For example: you might write, in lisp: "(mapcar #'(lambda(x) (* x 2)) '(1 2 3 4))", yielding (2 4 6 8).. and you might think of that procedurally... but a map is just a reduce where "cons composed with the mapped function" replaces every "cons". Append can be written similarly; it's all essentially just replacement, function composition and evaluation. The paper also goes into beautiful issues like lazy evaluation (the author says that if he wrote the paper now, the examples would be in Haskell!) and continues to do some lovely examples, some numerical and one very close to our heart: a bot that plays tic-tac-toe, optimally, with pruned game trees.

Years ago, Kurt Eiselt told me that the future of computing was going to be functional languages on very-parallel hardware; functional languages, at least in principle, make synchronization easier by limiting or removing-altogether side effects. (although reconciling this idea with stateful, event-driven end-user applications is another issue!) To an extent, it looks like he was right, and the future is here! MapReduce is the method Google is using to crunch super-giant datasets with enormously parallel clusters. It's not just for functional languages, of course, but the idea is there.

Friday, January 05, 2007

Possibly interesting, but almost definitely not useful!

- My aunt, years ago, had a Newton eMate 300, and I recently found a Newton PDA while cleaning out the space behind an A/C unit -- in any case, I've had this weird fascination with Newtons for years. Now, you can relive the Newton Magic that you probably never experienced in the first place, under emulation! The Einstein Platform is a Newton emulator that works pretty well -- and you can find Newton ROM images here. It's kinda interesting. (Although I got stuck in fullscreen mode once, careful!)

- Self. It's been ported to Linux. It's one of those languages that one feels like one should learn more about.
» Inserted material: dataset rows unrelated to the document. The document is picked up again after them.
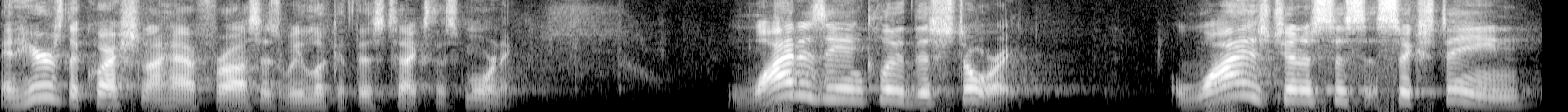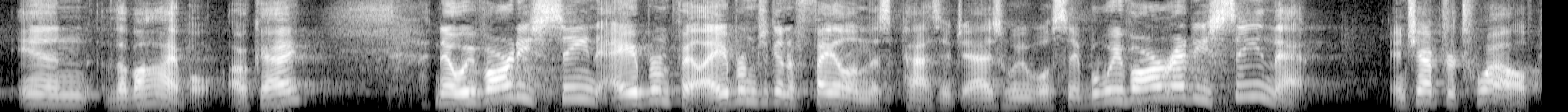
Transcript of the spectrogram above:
And here's the question I have for us as we look at this text this morning why does he include this story? Why is Genesis 16 in the Bible? Okay? Now, we've already seen Abram fail. Abram's going to fail in this passage, as we will see, but we've already seen that in chapter 12.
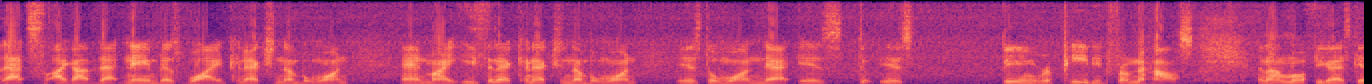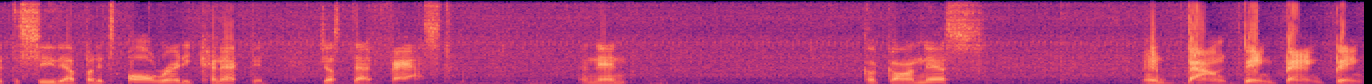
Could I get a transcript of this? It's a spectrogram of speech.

It has interesting family relationships with SmallTalk and Dylan and JavaScript...

- Thinking Meat celebrates the holidays. I just found this blog, but over at the Thinking Meat Project, she has a lovely article about taking part in the culture around the holidays and coming to terms with the cognitive dissonance from enjoying good Bach choral music while feeling like one shouldn't be participating in religious rites, for consistency's sake. It can hard to balance these things, particularly soon after giving up a faith.